As New Hampshire’s housing market slowly improves, the state is expected to have the fewest number of foreclosures since 2009.
The New Hampshire Housing Finance Authority announced the state is on track to have approximately 100 fewer foreclosures this year than it did in 2011.
As of Sept. 30, 2,843 homes had been foreclosed on. That total is expected to reach about 3,750 by year’s end, according to the authority. There were 3,863 in 2011.
The number for September dropped from 301 in 2011 to 263 this year — a 13 percent decrease. That followed a 12 percent drop in August.
The trend is reflected in figures for Rockingham County, where there have been 581 foreclosures through the end of September. That compares to 832 last year and 849 in 2010, according to the county registry of deeds.
“We are seeing a decrease,” Register of Deeds Cathy Stacey said. “Are they lower? Absolutely. Should they be even lower? Absolutely.”
There were still 99 foreclosures reported in Derry through September, 66 in Salem and 41 in Londonderry. For that same period in 2011, there were 102 in Derry, 66 in Londonderry and 56 in Salem.
Stacey and Dan Smith, the authority’s director of housing research, are cautiously optimistic the number of foreclosures will continue to steadily drop. But they are realistic as well.
The housing market is seeing gains, but continued slow economic growth is having a major impact, they said.
“It’s improving, but very slowly. The economy is limping along,” Smith said. “As the economy improves, the housing market should improve right along with it.”
Two weeks ago, the New Hampshire Association of Realtors reported home sales and prices were on the rise — indicators both the economy and housing market are improving.
In September, the median sales prices for a single-family home in New Hampshire was $199,000, a 2.3 percent increase over last year. In Rockingham County, the median sales price rose 5 percent to $251,000, the association said.
Smith said even though foreclosures are decreasing, there’s still a long way to go.
“It’s going to take a while to get back to the numbers from before the recession,” Smith said.
There were nearly 500 foreclosures in New Hampshire in 2005, but that figure more than doubled to 1,157 in 2006. The total soared to 2,071 in 2007 and then 3,560 in 2008.
After declining slightly to 3,467 in 2009, the number of foreclosures shot up to 3,953 in 2010.
Rockingham County usually has about 20 to 23 percent of all the home foreclosures in the state, according to authority spokeswoman Jane Law.
Stacey said it’s nice to see the number of foreclosures drop, but more needs to be done to boost consumer confidence and help prospective homeowners. It’s difficult for many to get bank loans to buy homes, she said.
“It’s disappointing,” she said. “(Banks) make it so stringent and strict, people who can afford loans can’t attain them because of the restrictions.”

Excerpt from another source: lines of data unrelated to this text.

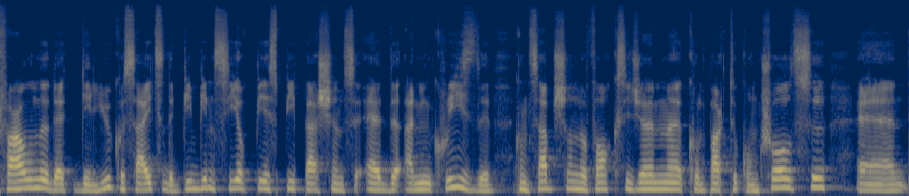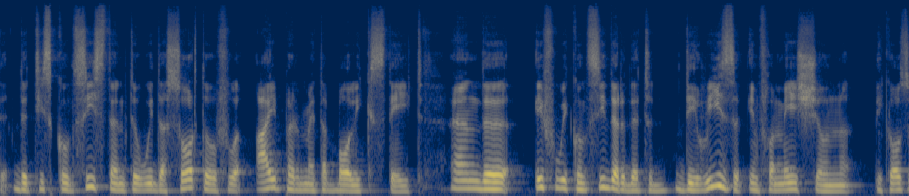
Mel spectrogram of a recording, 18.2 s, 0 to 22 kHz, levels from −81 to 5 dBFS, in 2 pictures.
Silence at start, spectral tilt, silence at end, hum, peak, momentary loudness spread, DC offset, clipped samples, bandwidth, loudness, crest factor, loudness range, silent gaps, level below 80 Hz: 0 s; -6 dB/octave; 0 s; none; -4 dBFS; 8 LU; under 0.1%; under 0.1%; 19 kHz; -23 LUFS; 18 dB; 3 LU; none; -62 dBFS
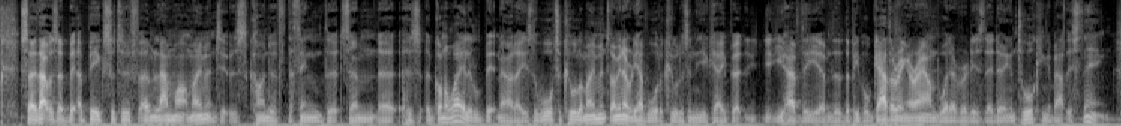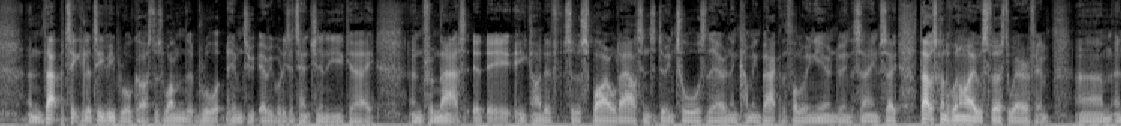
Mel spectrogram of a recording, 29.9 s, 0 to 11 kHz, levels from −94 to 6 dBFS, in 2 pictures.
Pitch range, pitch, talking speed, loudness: 75-85 Hz, 75 Hz, 245 wpm, -27 LUFS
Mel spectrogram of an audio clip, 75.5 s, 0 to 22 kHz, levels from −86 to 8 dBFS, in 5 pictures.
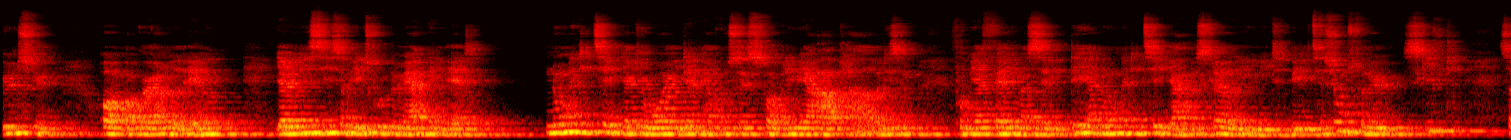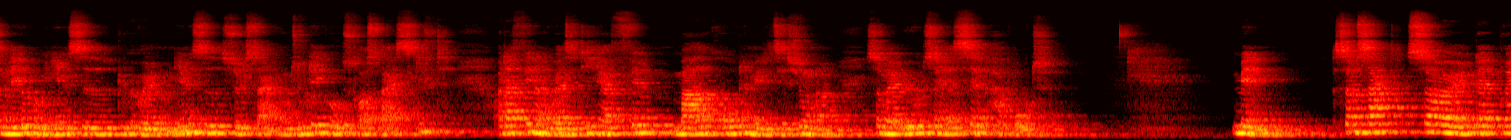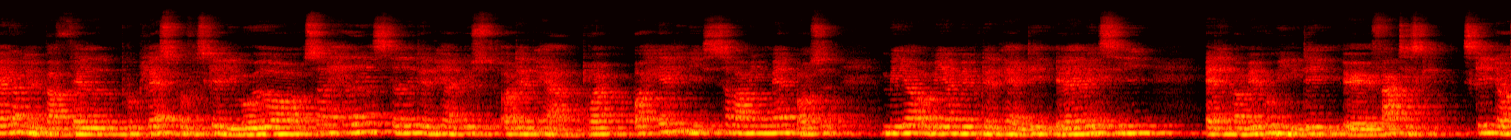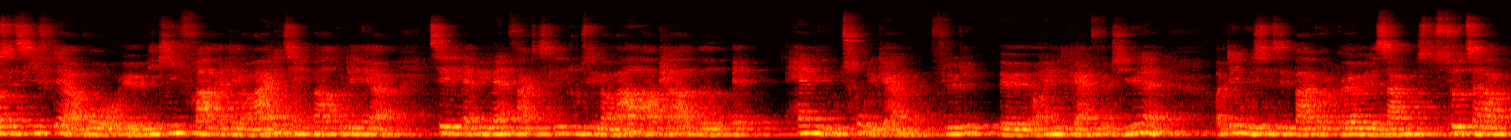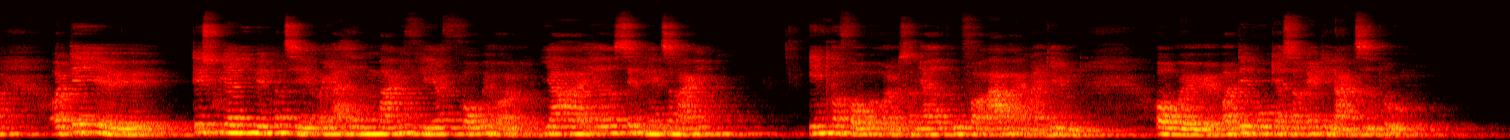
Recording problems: room echo; strong; dies away in 1.4 s
off-mic speech; far

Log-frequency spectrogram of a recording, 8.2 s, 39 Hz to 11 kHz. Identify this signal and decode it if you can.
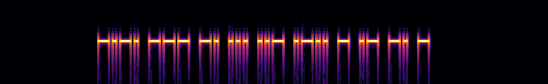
Morse code, heard as a keyed tone, about 22 wpm, 700 Hz. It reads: CONSULTANT
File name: practice / 22wpm / 10 Letter Words - First 3 Letters Given - 22wpm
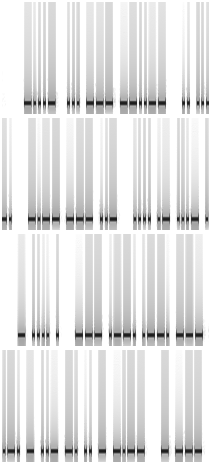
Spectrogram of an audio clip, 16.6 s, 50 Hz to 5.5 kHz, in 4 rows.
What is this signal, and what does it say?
Morse code, heard as a keyed tone, about 25 wpm, 600 Hz. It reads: <BT> SO, IF YOU HAVE THE OPPORTUNITY TO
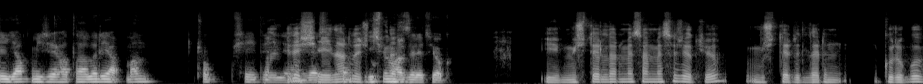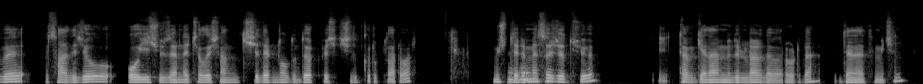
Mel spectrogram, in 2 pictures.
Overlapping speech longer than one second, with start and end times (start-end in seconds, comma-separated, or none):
2.9-4.1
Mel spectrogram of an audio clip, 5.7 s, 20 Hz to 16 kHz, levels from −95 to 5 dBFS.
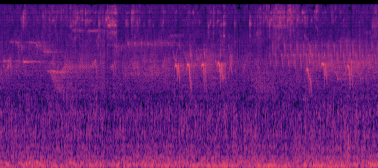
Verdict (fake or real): fake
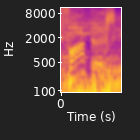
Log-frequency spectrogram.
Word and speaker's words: Fockers: do you pronounce it oh just like it's spelled f-o-c-k-e-r Meet the Fockers in theaters December 22nd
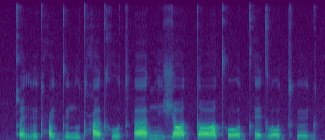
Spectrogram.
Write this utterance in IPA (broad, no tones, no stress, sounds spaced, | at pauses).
qʼ i r ɵ d ħ ø d d̪ ø n u d ħ a d x o t͡sʼ a d n̪ i ʒ ɑ d t ɑ t̪ʰ ɔ d t̪ʰ ɛ d l ɔ d t͡sʼ ø d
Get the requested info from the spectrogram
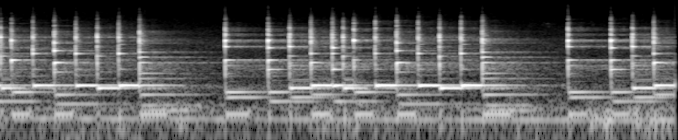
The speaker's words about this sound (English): So, what do we do when we hear a phone call?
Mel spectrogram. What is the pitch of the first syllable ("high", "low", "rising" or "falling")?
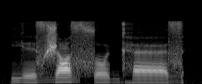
low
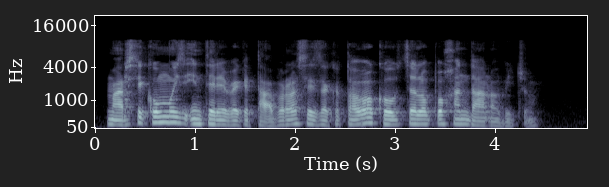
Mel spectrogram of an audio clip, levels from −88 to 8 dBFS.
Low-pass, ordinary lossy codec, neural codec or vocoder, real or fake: 9.9 kHz; none; vocoder, 22.05 kHz, 80 mel bands, Vocos; fake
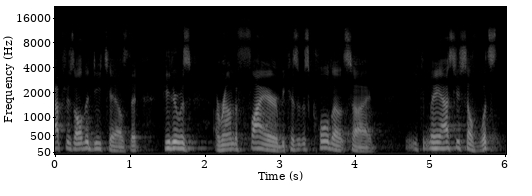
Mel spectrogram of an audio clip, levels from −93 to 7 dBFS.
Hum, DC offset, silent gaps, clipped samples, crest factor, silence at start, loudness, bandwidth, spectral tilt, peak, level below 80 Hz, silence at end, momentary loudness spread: none; under 0.1%; none; under 0.1%; 18 dB; 0 s; -44 LUFS; 12.5 kHz; -6.5 dB/octave; -26 dBFS; under -90 dBFS; 0.1 s; 12 LU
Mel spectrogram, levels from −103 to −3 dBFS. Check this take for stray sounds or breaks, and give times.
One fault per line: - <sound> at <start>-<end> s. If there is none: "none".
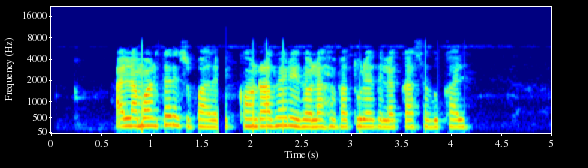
- dropout at 1.7-1.7 s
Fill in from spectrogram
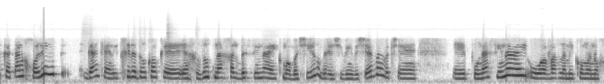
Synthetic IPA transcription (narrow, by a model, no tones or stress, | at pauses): katanχo̞litɡamkenitχiladiʁko̞keaχzutnaχalbesinajkmo̞baʃiʁbe̞ʃivimveʃevavekʃe̞ | punasinajuavaʁlamikomanoχ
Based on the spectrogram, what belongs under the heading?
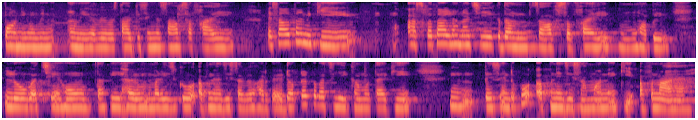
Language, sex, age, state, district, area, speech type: Hindi, female, 18-30, Bihar, Begusarai, rural, spontaneous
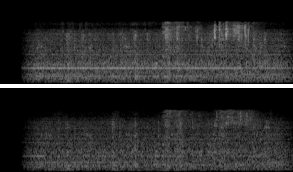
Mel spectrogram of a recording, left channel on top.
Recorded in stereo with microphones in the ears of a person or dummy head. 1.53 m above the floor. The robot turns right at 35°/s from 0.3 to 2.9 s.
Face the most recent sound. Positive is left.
turn(degrees=80)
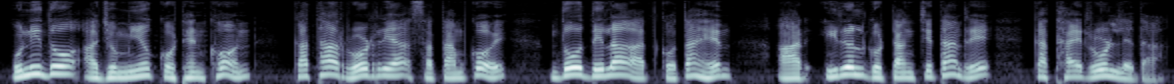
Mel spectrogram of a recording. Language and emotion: Santali, neutral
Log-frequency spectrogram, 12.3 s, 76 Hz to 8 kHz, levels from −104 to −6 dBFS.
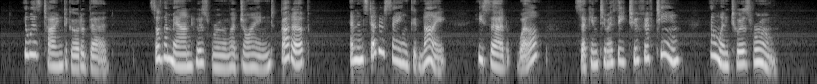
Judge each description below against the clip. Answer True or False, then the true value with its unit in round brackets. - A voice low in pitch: False (245 Hz)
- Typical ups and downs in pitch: False (6.6 semitones)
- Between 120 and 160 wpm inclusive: True (155 wpm)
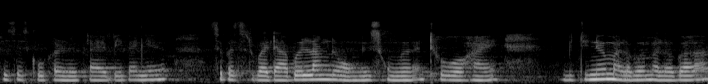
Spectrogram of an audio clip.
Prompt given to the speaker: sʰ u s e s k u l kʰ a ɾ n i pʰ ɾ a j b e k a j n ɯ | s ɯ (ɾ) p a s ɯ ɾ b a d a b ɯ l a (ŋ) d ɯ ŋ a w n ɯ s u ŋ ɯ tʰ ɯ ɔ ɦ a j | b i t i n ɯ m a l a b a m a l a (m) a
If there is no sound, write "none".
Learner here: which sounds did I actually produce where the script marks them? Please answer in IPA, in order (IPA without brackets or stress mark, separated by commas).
none, ŋ, b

Local real estate agents agreed with Stacey and Smith that although foreclosures are decreasing, the economy and housing market could use a major boost.
Cindy Ronning, a broker for Sunlike Realty in Pelham, said the market was off to a good start in the spring before slowing down this fall.
“It was really clicking along,” she said. “Once Labor Day hit, it got a little slow, but still good.”
Peg Walther of Prudential Verani, which has offices in Londonderry and Salem, said a lot of foreclosures mean banks are putting these properties on the market and prospective homeowners are waiting to grab them at a modest price.
“We’re still seeing a demand for bank-owned properties,” Walther said.
Low prices and interest rates are helping to spur sales, she said.